Robert Haskett and Stephanie Wood's notes from Nahuatl sessions with James Lockhart and subsequent research.

itlan xaquj in metlatl, in atl, in venchioaliztli: auh ximotetlacamachiti, maca oppa tinotzalo: iehoatl in pillotl, in velnenotzaliztli, in nezcaliliztli, in tlaimacaxiliztli, in mauhcanemjliztli: auh njman ie iehoatl in iocuxcanemjliztli = Be diligent with the grinding stone, the chocolate, the making of offerings. And be obedient; do not be summoned twice. Nobility is the good doctrine, the way of prudence, the way of reverence, the way of fear, and then the way of peace (central Mexico, sixteenth century)
Fr. Bernardino de Sahagún, Florentine Codex: General History of the Things of New Spain; Book 6 -- Rhetoric and Moral Philosophy, No. 14, Part 7, eds. and transl. Arthur J. O. Anderson and Charles E. Dibble (Santa Fe and Salt Lake City: School of American Research and the University of Utah, 1961), 217.

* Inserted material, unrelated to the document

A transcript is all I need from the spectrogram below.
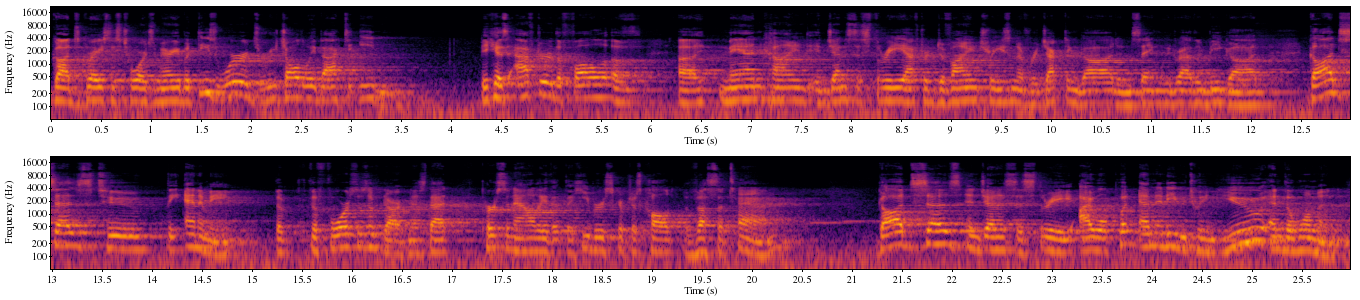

Attestations from sources in Spanish: 

in atl ca yuhquima yollo yn ilhuicatl = el agua es como el corazón del cielo (ca. 1582, Mexico City)
Luis Reyes García, ¿Como te confundes? ¿Acaso no somos conquistados? Anales de Juan Bautista (Mexico: Centro de Investigaciones y Estudios Superiores en Antropología Social, Biblioteca Lorenzo Boturini Insigne y Nacional Basílica de Guadalupe, 2001), 170–171.

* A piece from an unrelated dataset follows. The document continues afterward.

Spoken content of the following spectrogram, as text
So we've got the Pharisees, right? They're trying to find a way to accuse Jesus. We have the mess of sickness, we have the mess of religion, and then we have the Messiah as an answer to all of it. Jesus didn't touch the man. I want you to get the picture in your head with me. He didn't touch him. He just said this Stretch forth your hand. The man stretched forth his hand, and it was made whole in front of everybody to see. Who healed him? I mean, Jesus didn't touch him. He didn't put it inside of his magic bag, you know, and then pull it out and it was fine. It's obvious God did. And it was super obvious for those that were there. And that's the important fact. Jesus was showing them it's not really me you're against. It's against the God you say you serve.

axcan ypan xapato mo poa nahui cali tecpatl cali tochi acatl chihuitl cahuitl zipatli= ehecatl= cali= cuespali= cohuatl= miquistli= masatl= tochi= atl= iscuintli= osomatl= minali= acatl= ocelotl= quautli= coscaquautli= olin= tecpatl= quiahuitl= chochitl = ahoy en éste día sábado que se cuenta cuatro casa. Pedernal, Casa, Consejo, Caña, signos de los años en el Tiempo estos cuatro signos se cuentan. Lagarto, Mono, Viento, Yerba tocida, Casa, Caña, Lagartija, Tigre, Culebra, Aguila, Muerte, Aguila de collar, Venado, Movimiento, Conejo, Pedernal, Agua, Lluvia, Perro, Flor (Estado de Hidalgo, ca. 1722?)
Rocío Cortés, El "nahuatlato Alvarado" y el Tlalamatl Huauhquilpan: Mecanismos de la memoria colectiva de una comunidad indígena (New York: Hispanic Seminary of Medieval Studies, Colonial Spanish American Series, 2011), 34, 46-47.

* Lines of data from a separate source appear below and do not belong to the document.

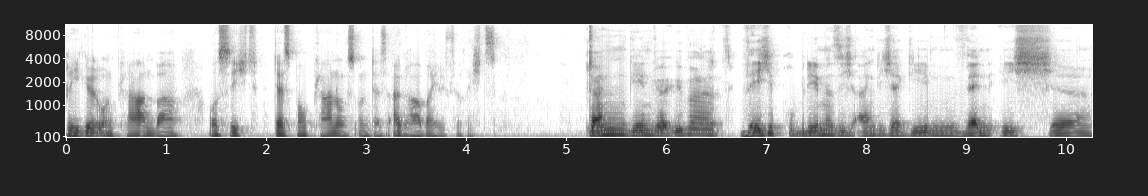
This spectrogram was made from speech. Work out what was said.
regel- und planbar aus Sicht des Bauplanungs- und des Agrarbeihilferechts. Dann gehen wir über, welche Probleme sich eigentlich ergeben, wenn ich äh,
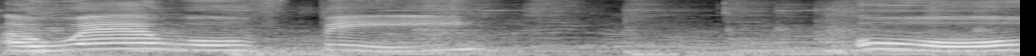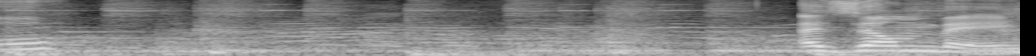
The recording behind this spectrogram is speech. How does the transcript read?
a werewolf, B, or a zombie?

huey atl quiçaco noya xiqui calitic = hubo una inundacíon; en todas partes el agua se derramó, dentro de las casas (Tlaxcala, 1662–1692)
Juan Buenaventura Zapata y Mendoza, Historia cronológica de la Noble Ciudad de Tlaxcala, transcripción paleográfica, traducción, presentación y notas por Luis Reyes García y Andrea Martínez Baracs (Tlaxcala y México: Universidad Autónoma de Tlaxcala, Secretaría de Extensión Universitaria y Difusión Cultural, y Centro de Investigaciones y Estudios Superiores en Antropología Social, 1995), 190–191.

yyouh atl = el acueducto
Nuestro pesar, nuestra aflicción / tunetuliniliz, tucucuca; Memorias en lengua náhuatl enviadas a Felipe II por indígenas del Valle de Guatemala hacia 1572, introduction by Cristopher H. Lutz, paleography and translation by Karen Dakin (México: UNAM and Centro de Investigaciones Regionales de Mesoamérica, 1996, 32–33.

at = atl
Ne at ini ajhuáyac. = El agua es sabrosa. Naja a:huil tit ne a:mat se tzunzu:cul uan at. = Yo dibujo en el cuaderno un ca:ntaro con agua. Naja nicnegui senu te:com pal nicuiga at. = Quiero un tecomate para llevar el agua. (Sonsonate, El Salvador, Nahuat or Pipil, s. XX)
Tirso Canales, Nahuat (San Salvador: Universidad de El Salvador Editorial Universitaria, 1996), 7–8.

IDIEZ morfema: 
ātl.
IDIEZ traduc. inglés: 
water.
IDIEZ def. náhuatl: 
Tlen mantoc tlaltzintlan huan tepetl iihtico huan meya canahya; tlen huetzi mozancehcotilia, pehua motlaloa pan ce atlauhtli huan ahci pan hueyi atl; macehualli, tecuani huan tlapiyalli quioni huan tlalli quichichina; macehualli nouhquiya quitlacualtia quemman axhuetzi. “Delia quiamati quioniz atl quemman tlacua.”
IDIEZ gramática: 
tlat.